We note one hymn sung frequently by the members of the Church of Jesus Christ during their worship services. It has been in the LDS hymnals since 1896, and includes the following thoughts: "Reverently and meekly now, let thy head most humbly bow, think of me, thou ransomed one; think what I for thee have done, with my blood that dripped like rain, sweat in agony of pain, with my body on the tree I have ransomed even thee. In this bread now blest for thee, emblem of my body see; in this water or this wine, emblem of my blood divine. Oh, remember what was done that the sinner might be won. On the cross of Calvary I have suffered death for thee. Bid thine heart all strife to cease; with thy brethren be at peace. Oh, forgive as thou wouldst be even forgiven now by me. In the solemn faith of prayer cast upon me all thy care, and my Spirit's grace shall be like a fountain unto thee. At the throne I intercede; for thee ever do I plead. I have loved thee as thy friend, with a love that cannot end. Be obedient, I implore, prayerful, watchful evermore, and be constant unto me, that thy Savior I may be." This hymn, penned by a Latter-day Saint, is even more significant, given that when the new edition of the LDS hymnal was reviewed by a Professor of Music at the University of Toronto, the reviewer indicated that it "would enhance a communion service in any church."  It does so precisely because it emphasizes the atoning sacrifice of Christ for all people. He is the Savior, who shed His blood for us. This has been the position of The Church of Jesus Christ of Latter-day Saints from the beginning, and continues to be so. (Link)

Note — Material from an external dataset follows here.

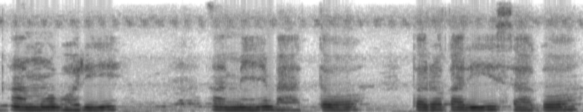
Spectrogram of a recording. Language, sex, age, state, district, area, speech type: Odia, female, 30-45, Odisha, Balangir, urban, spontaneous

- [note] Joseph Smith, History of The Church of Jesus Christ of Latter-day Saints, Vol. 3 (Salt Lake City, Utah; Deseret Book Company, 1980) : .30 The passage is quoted frequently: Richard R. Hopkins, Biblical Mormonism. Responding to Evangelical Criticism of LDS Theology (Bountiful, Utah: Horizon Publishers, 1994), 123; Joseph Smith, Teachings of the Prophet Joseph Smith, edited by Joseph Fielding Smith (Salt Lake City; Deseret Book Company, 1976), 121.; The Teachings of Joseph Smith, edited by Larry E. Dahl and Donald Q. Cannon (Salt Lake City: Bookcraft, 1997), 55; Bruce R. McConkie, Mormon Doctrine, Second Edition (Salt Lake City: Bookcraft, 1966), 60.; also in M. Gerald Bradford and Larry E. Dahl, "Doctrine: Meaning, Source, and History of Doctrine," Encyclopedia of Mormonism, edited by Daniel H. Ludlow (New York: Macmillan Publishing Company, 1992), 1:393–397; Tad Callister, The Infinite Atonement (Salt Lake City: Deseret Book Company, 2000), 3–4; Keith W. Perkins, "Insights into the Atonement from Latter-day Scriptures," Principles of the Gospel in Practice. Sperry Symposium 1985 (Salt Lake City, Utah;: Randall Book Company, 1985), 91; Bruce R. McConkie, Conference Report (April 1950), 130; quoted in Richard G. Grant, Understanding these Other Christians. An LDS Introduction to Evangelical Christianity (self-published, 1998): 42; My Errand from the Lord. A personal study guide for Melchizedek Priesthood Quorums 1976-1977 (Salt Lake City: Corporation of the President, 1976), 92. The statement was first published in an early LDS publication, the Elders' Journal I (1832): 28–9. The frequency of appearance of this quotation in LDS literature makes one wonder why it is not to be found in Mormonism 101; indeed, the authors claim to have read the first six references cited here.
- [note] McKeever and Johnson, Mormonism 101, 145.
- [note] McKeever and Johnson, Mormonism 101, 148–149.
- [note] Joseph L. Townsend, "Reverently and Meekly Now," hymn 185; first in 1896; also in 1906 edition, hymn 331. The reviewer was Hugh McKeller, in the journal, The Hymn (April 1996), quoted in Karen Lynn Davidson, Our Latter-day Hymns, 200.